Though it is not clear if Trump’s executive order is legally enforceable, it may serve to intimidate some platforms. Twitter called the order a “reactionary and politicized approach to a landmark law,” and its actions on Trump’s tweets today may indicate that the company does not see it as a threat.

TechCrunch has contacted the White House and Twitter for comment.

‘You’re stuck in 2016’: Stephen Colbert mocks Trump’s ‘lazy’ insults for Kamala Harris

'You're stuck in 2016': Stephen Colbert mocks Trump's 'lazy' insults for Kamala Harris

Democratic presidential candidate Joe Biden announced Senator Kamala Harris as his running mate this week, and President Donald Trump is predictably already on the attack. However, as Late Show host Stephen Colbert noted, Trump is still literally workshopping “effective nicknames” for Harris, simply calling her “nasty” in the meantime. 

“How lazy are you? You’re just repeating what you said about Hillary!” said Colbert on Wednesday night. “You’re stuck in 2016 and that’s not fair. Why should you be the only one who gets to live in a time when you’re not president?”

More about Donald Trump, Stephen Colbert, The Late Show With Stephen Colbert, Kamala Harris, and 2020 Election

Joe Biden joins Jimmy Kimmel to talk cooking, coronavirus, and calling out Trump

Joe Biden joins Jimmy Kimmel to talk cooking, coronavirus, and calling out Trump

“With all that’s been going on over the past couple of weeks virus-wise, I feel like we’ve almost forgotten about the presidential election,” said Jimmy Kimmel on Thursday. All elections are important, but the coronavirus pandemic and a severely divisive U.S. president have raised the stakes particularly high this year.

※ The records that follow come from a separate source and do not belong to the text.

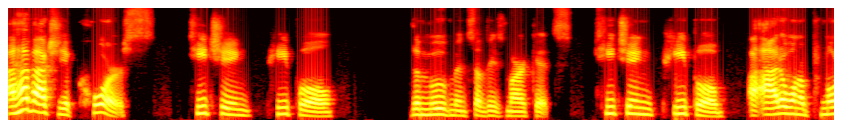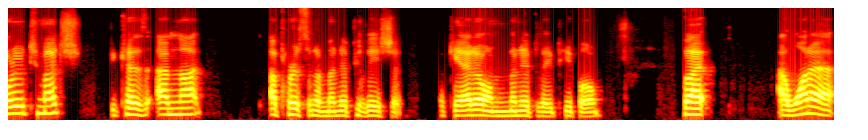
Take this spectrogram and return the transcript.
I have actually a course teaching people the movements of these markets, teaching people, I, I don't want to promote it too much because I'm not a person of manipulation. Okay, I don't manipulate people, but I want to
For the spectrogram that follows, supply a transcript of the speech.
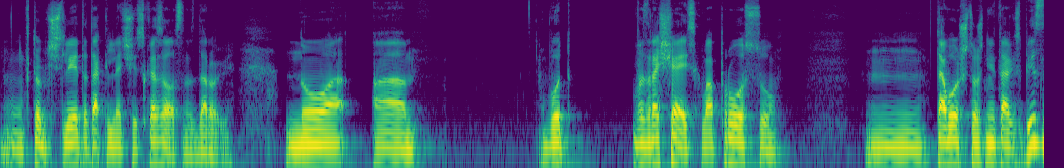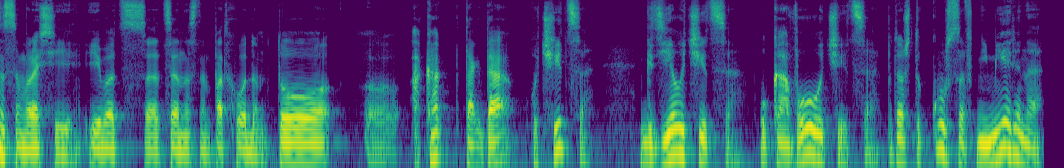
в том числе это так или иначе сказалось на здоровье. Но э, вот возвращаясь к вопросу того, что же не так с бизнесом в России и вот с ценностным подходом, то э, а как тогда учиться? Где учиться? У кого учиться? Потому что курсов немерено,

As such, Democratic candidate Joe Biden joined Kimmel via video call to discuss his campaign, how he’s social distancing, and Trump’s response to the coronavirus pandemic.

“I don’t quite understand the lack of willingness to move rapidly and to let science dictate,” said Biden, referring to Trump’s slow reaction to the pandemic. Read more…

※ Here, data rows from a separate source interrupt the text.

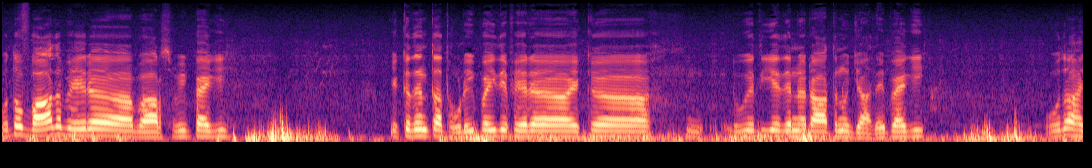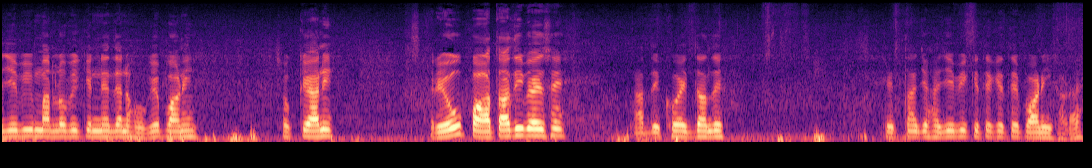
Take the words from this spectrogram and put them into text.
ਉਹ ਤੋਂ ਬਾਅਦ ਫਿਰ ਬਾਰਿਸ਼ ਵੀ ਪੈ ਗਈ। ਇੱਕ ਦਿਨ ਤਾਂ ਥੋੜੀ ਪਈ ਤੇ ਫਿਰ ਇੱਕ ਦੂਏ ਤੀਏ ਦਿਨ ਰਾਤ ਨੂੰ ਜ਼ਿਆਦਾ ਪੈ ਗਈ। ਉਹਦਾ ਹਜੇ ਵੀ ਮੰਨ ਲਓ ਵੀ ਕਿੰਨੇ ਦਿਨ ਹੋ ਗਏ ਪਾਣੀ ਸੁੱਕਿਆ ਨਹੀਂ। ਰਿਓ ਪਾਤਾ ਦੀ ਵੈਸੇ। ਆ ਦੇਖੋ ਇਦਾਂ ਦੇ। ਖੇਤਾਂ 'ਚ ਹਜੇ ਵੀ ਕਿਤੇ ਕਿਤੇ ਪਾਣੀ ਖੜਾ ਹੈ।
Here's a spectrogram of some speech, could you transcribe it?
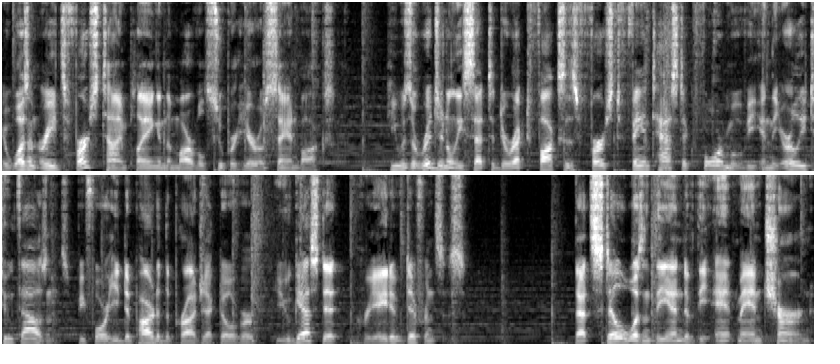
It wasn't Reed's first time playing in the Marvel superhero sandbox. He was originally set to direct Fox's first Fantastic Four movie in the early 2000s before he departed the project over, you guessed it, creative differences. That still wasn't the end of the Ant-Man churn.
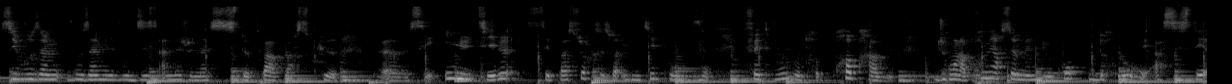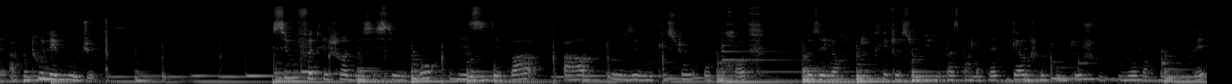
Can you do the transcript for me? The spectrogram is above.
Si vos amis vous disent Anna, je n'assiste pas parce que euh, c'est inutile, c'est pas sûr que ce soit inutile pour vous. Faites-vous votre propre avis. Durant la première semaine de cours, d'Orlo et assistez à tous les modules. Si vous faites le choix d'assister au cours, n'hésitez pas à poser vos questions au prof Posez-leur toutes les questions qui vous passent par la tête. Gauche me touche, vous pouvez leur demander.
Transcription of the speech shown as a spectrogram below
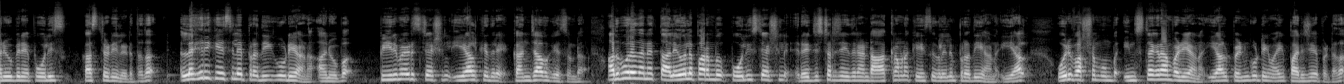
അനൂപിനെ പോലീസ് കസ്റ്റഡിയിലെടുത്തത്. ലഹരി കേസിലെ പ്രതി കൂടിയാണ് അനൂപ്. പീരുമേട് സ്റ്റേഷനിൽ ഇയാൾക്കെതിരെ കഞ്ചാവ് കേസുണ്ട്. അതുപോലെ തന്നെ തലയോലപ്പറമ്പ് പോലീസ് സ്റ്റേഷനിൽ രജിസ്റ്റർ ചെയ്ത രണ്ട് ആക്രമണ കേസുകളിലും പ്രതിയാണ് ഇയാൾ. ഒരു വർഷം മുമ്പ് ഇൻസ്റ്റാഗ്രാം വഴിയാണ് ഇയാൾ പെൺകുട്ടിയുമായി പരിചയപ്പെട്ടത്.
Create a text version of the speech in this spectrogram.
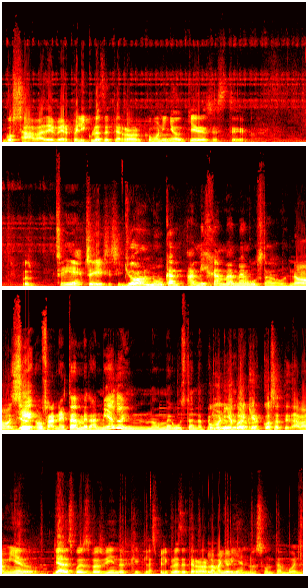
gozaba de ver películas de terror. Como niño quieres, este... Pues ¿Sí? sí, sí, sí. Yo nunca, a mí jamás me han gustado, güey. No, ya... Sí, o sea, neta, me dan miedo y no me gustan las Como películas niño de cualquier terror. cosa te daba miedo. Ya después vas viendo que las películas de terror, la mayoría no son tan buenas.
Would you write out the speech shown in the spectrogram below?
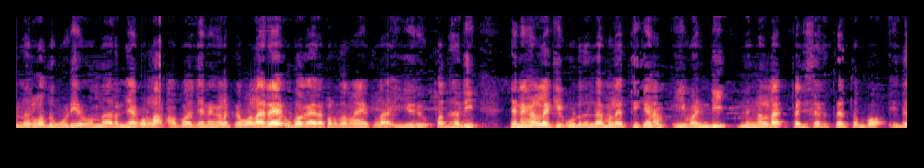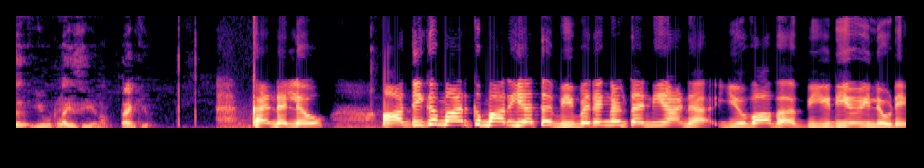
എന്നുള്ളതും കൂടി ഒന്ന് അറിഞ്ഞാൽ കൊള്ളാം. അപ്പോൾ ജനങ്ങൾക്ക് വളരെ ഉപകാരപ്രദമായിട്ടുള്ള ഈ ഒരു പദ്ധതി ജനങ്ങളിലേക്ക് കൂടുതൽ നമ്മൾ എത്തിക്കണം ഈ വണ്ടി നിങ്ങളുടെ പരിസരത്തെത്തുമ്പോൾ ഇത് യൂട്ടിലൈസ് ചെയ്യണം. താങ്ക് കണ്ടല്ലോ? അധികമാർക്കും അറിയാത്ത വിവരങ്ങൾ തന്നെയാണ് യുവാവ് വീഡിയോയിലൂടെ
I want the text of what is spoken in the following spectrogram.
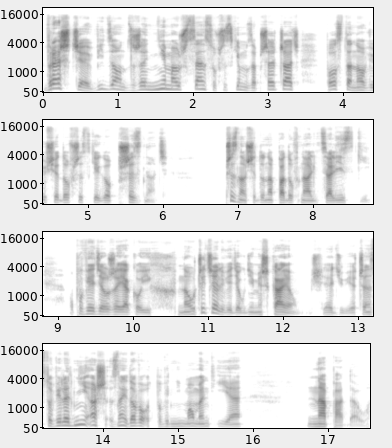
Wreszcie, widząc, że nie ma już sensu wszystkiemu zaprzeczać, postanowił się do wszystkiego przyznać. Przyznał się do napadów na licealistki, Opowiedział, że jako ich nauczyciel wiedział, gdzie mieszkają. Śledził je często wiele dni, aż znajdował odpowiedni moment i je napadał.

More about Joe Biden, Jimmy Kimmel Live, Jimmy Kimmel, 2020 Election, and Coronavirus

Twitter places ‘manipulated media’ warning on White House social media director’s Biden tweet

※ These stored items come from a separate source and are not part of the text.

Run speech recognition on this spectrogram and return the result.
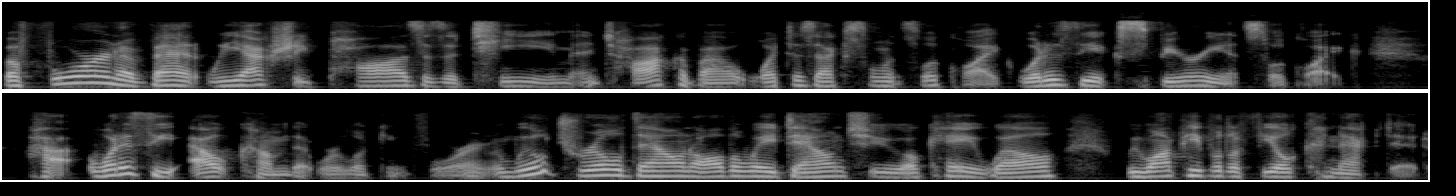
Before an event, we actually pause as a team and talk about what does excellence look like? What does the experience look like? How, what is the outcome that we're looking for? And we'll drill down all the way down to, okay, well, we want people to feel connected.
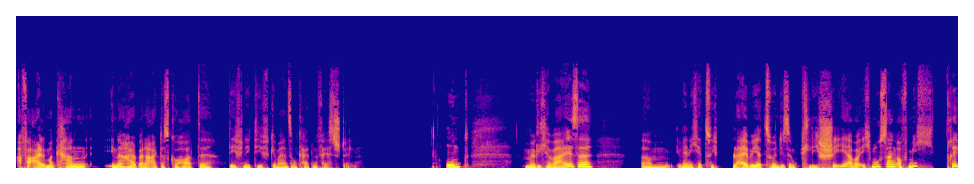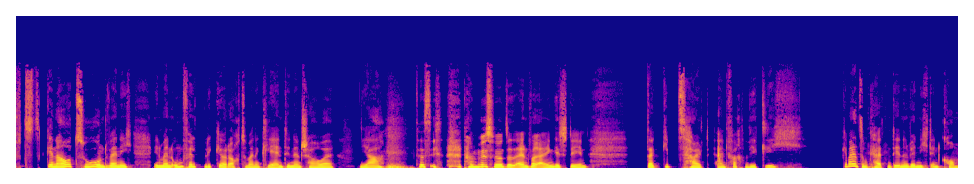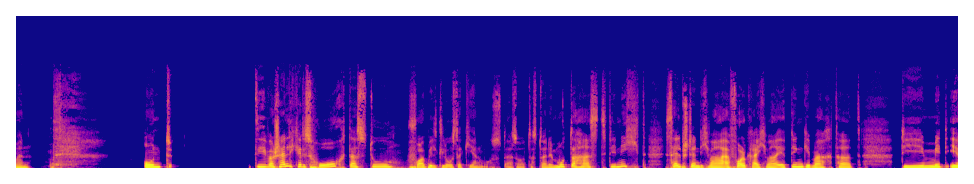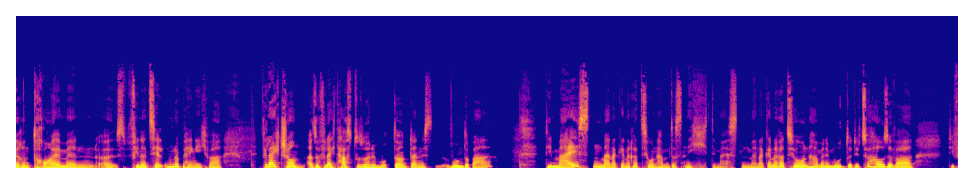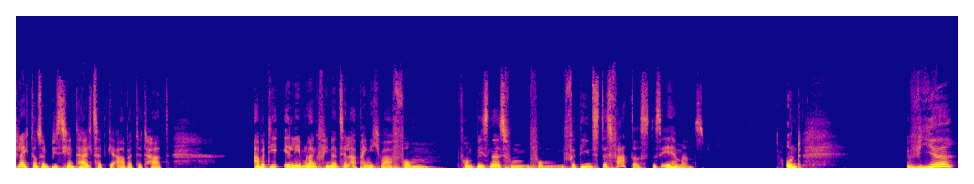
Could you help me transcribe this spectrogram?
vor allem, man kann innerhalb einer Alterskohorte definitiv Gemeinsamkeiten feststellen. Und möglicherweise, ähm, wenn ich jetzt, ich bleibe jetzt so in diesem Klischee, aber ich muss sagen, auf mich trifft es genau zu. Und wenn ich in mein Umfeld blicke oder auch zu meinen Klientinnen schaue, ja, das ist, dann müssen wir uns das einfach eingestehen. Da gibt es halt einfach wirklich Gemeinsamkeiten, denen wir nicht entkommen. Und die Wahrscheinlichkeit ist hoch, dass du vorbildlos agieren musst. Also, dass du eine Mutter hast, die nicht selbstständig war, erfolgreich war, ihr Ding gemacht hat, die mit ihren Träumen äh, finanziell unabhängig war. Vielleicht schon. Also, vielleicht hast du so eine Mutter und dann ist wunderbar. Die meisten meiner Generation haben das nicht. Die meisten meiner Generation haben eine Mutter, die zu Hause war, die vielleicht dann so ein bisschen Teilzeit gearbeitet hat aber die ihr Leben lang finanziell abhängig war vom, vom Business, vom, vom Verdienst des Vaters, des Ehemanns. Und wir,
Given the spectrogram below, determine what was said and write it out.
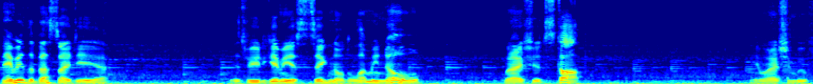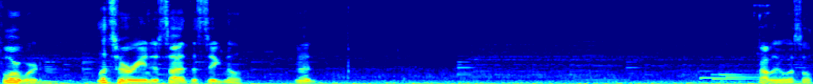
Maybe the best idea is for you to give me a signal to let me know when I should stop and when I should move forward. Let's hurry and decide the signal. Good. Probably a whistle.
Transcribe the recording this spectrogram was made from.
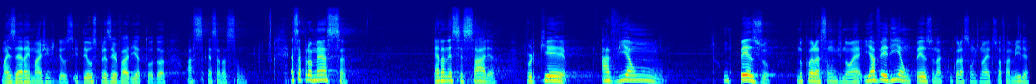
mas era a imagem de Deus, e Deus preservaria toda essa nação. Essa promessa era necessária porque havia um, um peso no coração de Noé, e haveria um peso no coração de Noé e de sua família,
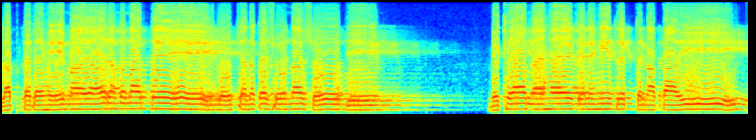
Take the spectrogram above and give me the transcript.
ਲਪਟ ਰਹੇ ਮਾਇਆ ਰੰਗ ਮਾਤੇ, ਲੋਚਨ ਕਛੂ ਨ ਸੋਜੀ। ਵੇਖਿਆ ਮੈਂ ਹੈ ਕਿ ਨਹੀਂ ਤ੍ਰਿਪਤ ਨ ਪਾਈ।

Twitter places 'manipulated media' warning on White House social media director's Biden tweet

Twitter only implemented its new policy against manipulated media on Mar. 5, but it’s already been put to use. 

White House social media director Dan Scavino has become one of the first to be impacted by the new policy after a video of Joe Biden that he tweeted was tagged as manipulated media. 

Last month, Twitter announced it was introducing a rule against “deceptively [sharing] synthetic or manipulated media that are likely to cause harm,” and would be adding warnings to some tweets that contain “synthetic and manipulated media.” Such media has become a worrying issue in political campaigns, with online misinformation a significant concern in recent and upcoming elections. Read more…

More about Twitter, Joe Biden, White House, Misinformation, and 2020 Election

‘The 2020 campaign is a Mad Lib’: Stephen Colbert wraps up the Democratic candidates’ weird weekend

'The 2020 campaign is a Mad Lib': Stephen Colbert wraps up the Democratic candidates' weird weekend

Joe Biden won South Carolina’s Democratic primary over the weekend, prompting three of his fellow candidates to quietly take their presidential dreams out back to look at the rabbits. One of these candidates was Tom Steyer, who just the night before had been on stage at a rally, bopping up and down to ’90s hip-hop tune “Back That Azz Up.”

“A white billionaire dancing to Juvenile to a song about butts,” said Late Show host Stephen Colbert during Monday’s episode. “The 2020 campaign is officially a Mad Lib.”

Also dropping out were Pete Buttigieg and Amy Klobuchar. “Klobuchar made the decision to drop out when it became clear she wouldn’t win the nomination, but kept running for over a year anyway,” Colbert. Read more…

More about Joe Biden, South Carolina, Stephen Colbert, The Late Show With Stephen Colbert, and 2020 Election